Obligatory desert island question—which book would you want with you?
If it was the only book available, maybe I’d finally get around to finishing all the snippets of Walter Benjamin’s Arcades Project. For some strange reason, my ‘comfort book’ has been The Andy Warhol Diaries, I couldn’t count how many times I’ve pulled it off the shelf and re-read parts of it over the past 20 years.
Is there a book you’ve bought for the cover?
Loads! Most recently, Wristwatches: History Of A Century’s Development by Helmut Kahlert et al (Schiffer). I saw an old copy in the window of a second-hand bookshop and almost bought it for an extortionate price, but then found out a revised and updated edition was still in print and bought that (for a slightly less extortionate price).

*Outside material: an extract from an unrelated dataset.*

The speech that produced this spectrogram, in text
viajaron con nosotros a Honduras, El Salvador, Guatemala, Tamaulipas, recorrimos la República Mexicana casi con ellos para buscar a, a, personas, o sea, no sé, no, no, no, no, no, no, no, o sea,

Hardback, paperback or digital?
e) all of the above. It’s the words that are important, not the container they’re in. Although having said that, I’m finding I’m reading quite a lot on my iPhone.
If I were a literary character I’d be…
Hmmm, that’s a tough one, can I be an amalgam of many characters? A bit Charles Ryder (from Brideshead Revisited), a bit Bernardo Soares (from Pessoa’s Book of Disquiet), a bit Troppmann (from Bataille’s Blue of Noon), a bit Tom Ripley (from Patricia Highsmith’s novels), a bit Bernie Gunther (from Philip Kerr’s Berlin novels), with some Sal Paradise (Kerouac’s alter-ego in On the Road) and James Bond fantasies thrown in for good measure …
The best thing about books is…
They help you avoid eye-contact with strangers on public transport.